Europe May Finally Be Ready to Make Its Peace with Israel

During the recent round of fighting, Slovenia, Austria, and the Czech Republic all flew Israeli flags from important government buildings as a sign of solidarity. And such sentiments were not limited to Jerusalem’s emerging Central European allies: Western European governments, which normally trip over themselves to express their “deep concern” over Israel’s actions, or to issue disingenuous calls for both sides to stop the violence, were unusually silent. Germany’s Angela Merkel even expressed frank support for the Jewish state. Benjamin Haddad sees many economic and geopolitical factors at work, including the Abraham Accords, but also something deeper:

Facing terror attacks in the last few years, Europeans have increasingly [seen] Israel as a country facing similar challenges, the canary in the coalmine for European democracies.

For the [European Union], the disasters of World War II called for cooperation [and for] technocratic governance transcending the ills of the nation-state. For Jerusalem, the tragic fate of Jews in Europe urged them to overcome their historic powerlessness and build a strong nation supported by . . . a powerful army. As they integrated the continent, Europeans increasingly viewed their successful model as the shape of things to come for the rest of the world. . . . And what better place to apply the European model of reconciliation than [to the Israel-Palestinian conflict]?

But things did not turn out this way. Fifteen years ago, it was commonplace for observers to forewarn growing Israeli diplomatic isolation if it failed to find a sustainable and peaceful solution to the Palestinian issue. These predictions did not come to pass. With Europe and the United States, of course, but also with new partnerships in India, Russia, and Africa, Israel has more economic and diplomatic partners than it ever had. Meanwhile, . . . Europeans are questioning their model. . . . Maybe the sense of history is tilting toward Jerusalem, after all?

Read more at Foreign Policy

More about: Angela Merkel, Austria, Europe and Israel, European Union, Israel diplomacy

Iran’s Four-Decade Strategy to Envelope Israel in Terror

Yesterday, the head of the Shin Bet—Israel’s internal security service—was in Washington meeting with officials from the State Department, CIA, and the White House itself. Among the topics no doubt discussed are rising tensions with Iran and the possibility that the latter, in order to defend its nuclear program, will instruct its network of proxies in Gaza, the West Bank, Lebanon, Syria, and even Iraq and Yemen to attack the Jewish state. Oved Lobel explores the history of this network, which, he argues, predates Iran’s Islamic Revolution—when Shiite radicals in Lebanon coordinated with Ayatollah Ruhollah Khomeini’s movement in Iran:

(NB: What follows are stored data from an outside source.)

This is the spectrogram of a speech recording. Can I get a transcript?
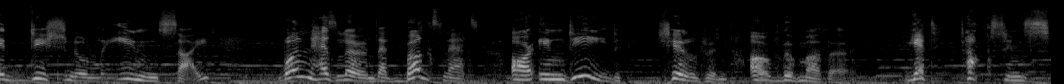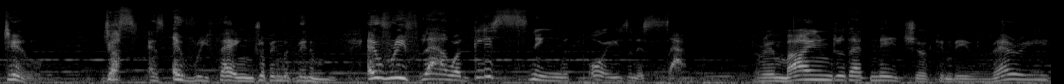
additional insight, one has learned that Bugsnax are indeed children of the mother, yet toxins still. Just as every fang dripping with venom, every flower glistening with poisonous sap. A reminder that nature can be very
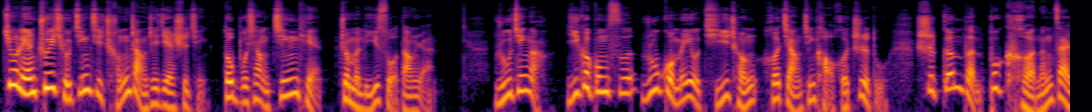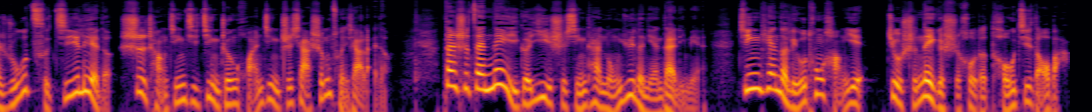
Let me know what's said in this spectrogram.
就连追求经济成长这件事情都不像今天这么理所当然。如今啊，一个公司如果没有提成和奖金考核制度，是根本不可能在如此激烈的市场经济竞争环境之下生存下来的。但是在那一个意识形态浓郁的年代里面，今天的流通行业就是那个时候的投机倒把，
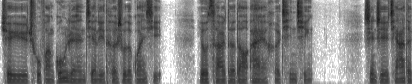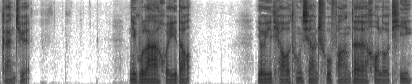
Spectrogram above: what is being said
却与厨房工人建立特殊的关系，由此而得到爱和亲情，甚至家的感觉。尼古拉回忆道。有一条通向厨房的后楼梯。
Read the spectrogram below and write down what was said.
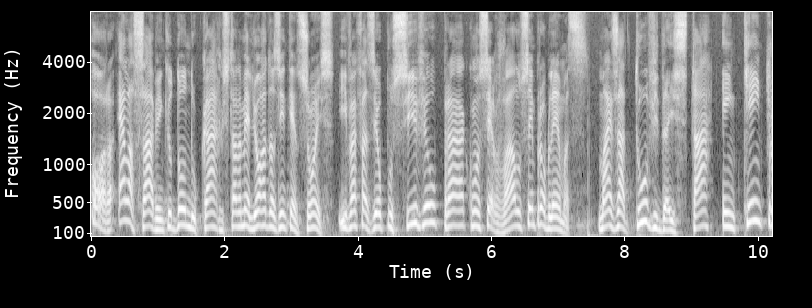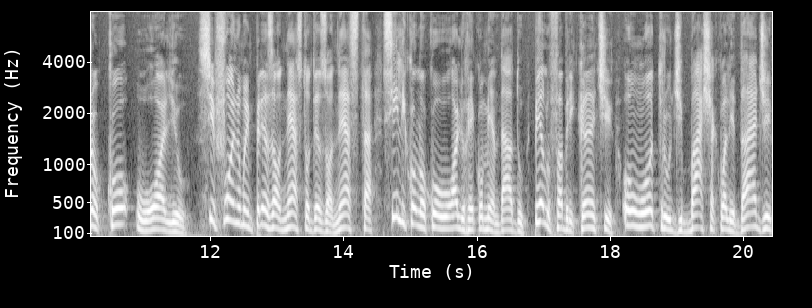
Ora, elas sabem que o dono do carro está na melhor das intenções e vai fazer o possível para conservá-lo sem problemas. Mas a dúvida está em quem trocou o óleo. Se foi numa empresa honesta ou desonesta, se ele colocou o óleo recomendado pelo fabricante ou um outro de baixa qualidade,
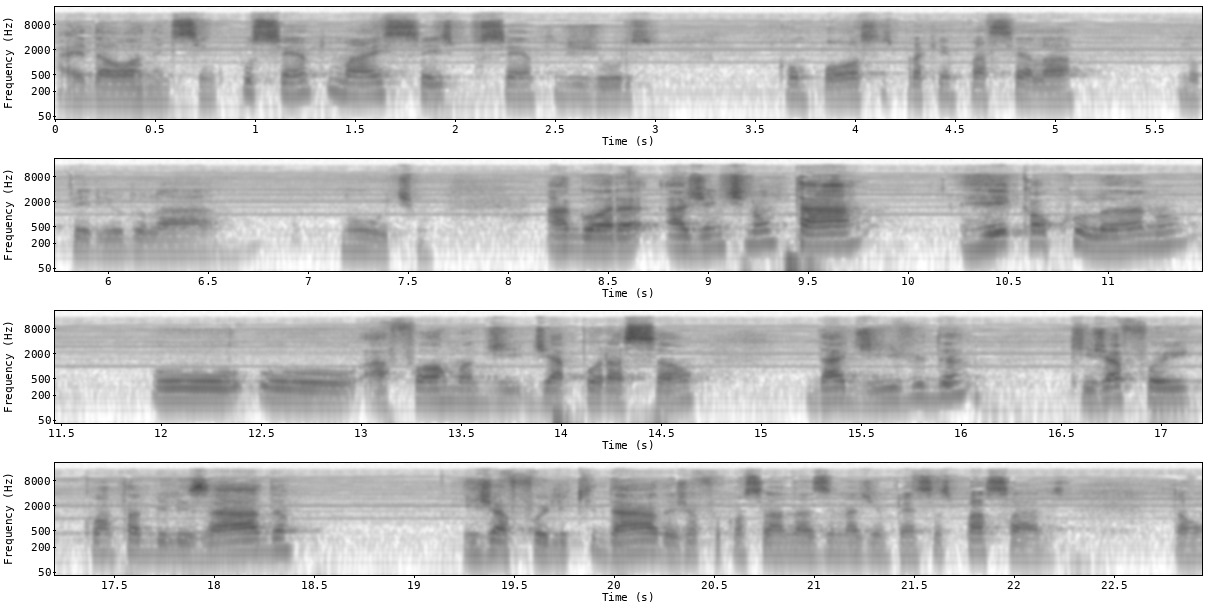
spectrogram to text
aí da ordem de 5%, mais 6% de juros compostos para quem parcelar no período lá, no último. Agora, a gente não está recalculando o, o, a forma de, de apuração da dívida que já foi contabilizada e já foi liquidada, já foi considerada nas inadimplências passadas. Então,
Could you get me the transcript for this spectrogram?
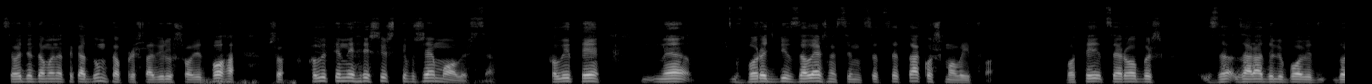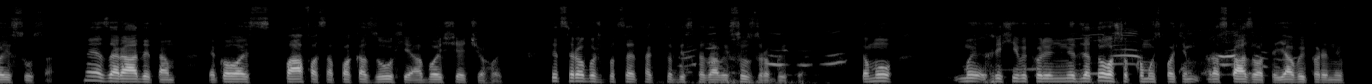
Сьогодні до мене така думка прийшла, вірю, що від Бога, що коли ти не грішиш, ти вже молишся. Коли ти не в боротьбі з залежністю, це, це також молитва. Бо ти це робиш заради любові до Ісуса. Не заради там якогось пафоса, показухи або ще чогось. Ти це робиш, бо це так тобі сказав Ісус зробити. Тому ми гріхи викорінюємо не для того, щоб комусь потім розказувати, я викорінив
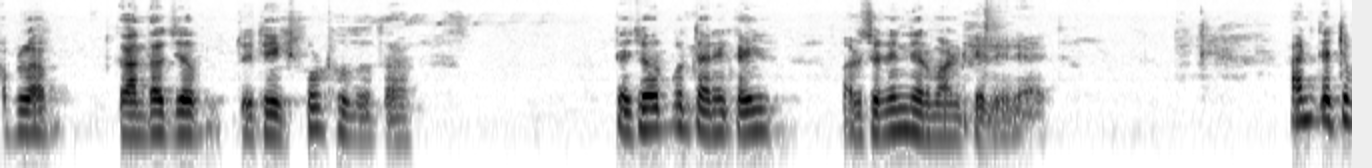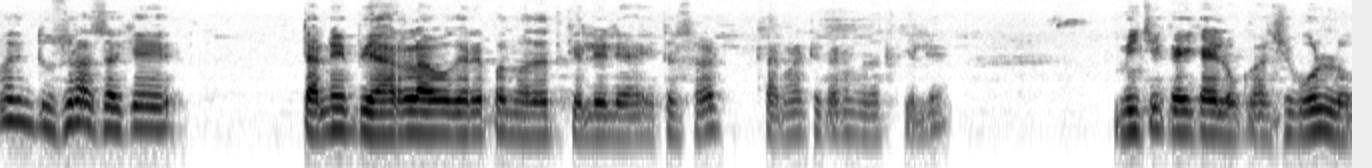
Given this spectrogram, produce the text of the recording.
आपला कांदा जे तिथे एक्सपोर्ट होत होता त्याच्यावर पण त्याने काही अडचणी निर्माण केलेल्या आहेत. आणि त्याच्यामध्ये दुसरं असं की त्याने बिहारला वगैरे पण मदत केलेली आहे इतर सगळ्या चांगल्या ठिकाणी मदत केली आहे. मी जे काही काही लोकांशी बोललो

An inextricably linked Iran-Syria-Palestinian axis has actually been in existence since the early 1970s, with Lebanon the geographical fulcrum of the relationship and Damascus serving as the primary operational headquarters. Lebanon, from the 1980s until 2005, was under the direct military control of Syria, which itself slowly transformed from an ally to a client of Iran’s Islamic Revolutionary Guard Corps (IRGC) following the collapse of the Soviet Union. The nexus among Damascus, Beirut, and the Palestinian territories should therefore always have been viewed as one front, both geographically and operationally. It’s clear that the multifront-war strategy was already in operation during the first intifada years, from 1987 to 1993.

[An] Iranian-organized conference in 1991, the first of many, . . . established the “Damascus 10”—an alliance of ten Palestinian factions that rejected any peace process with Israel. According to the former Hamas spokesperson and senior official Ibrahim Ghosheh, he spoke to then-Hizballah Secretary-General Abbas al-Musawi at the conference and coordinated Hizballah attacks from Lebanon in support of the intifada. Further important meetings between Hamas and the Iranian regime were held in 1999 and 2000, while the IRGC constantly met with its agents in Damascus to encourage coordinated attacks on Israel.

For some reason, Hizballah’s guerilla war against Israel in Lebanon in the 1980s and 1990s was, and often still is, viewed as a separate phenomenon from the first intifada, when they were in fact two fronts in the same battle.

Israel opted for a perilous unconditional withdrawal from Lebanon in May 2000, which Hamas’s Ghosheh asserts was a “direct factor” in precipitating the start of the second intifada later that same year.

Read more at Australia/Israel Review

More about: First intifada, Hizballah, Iran, Palestinian terror, Second Intifada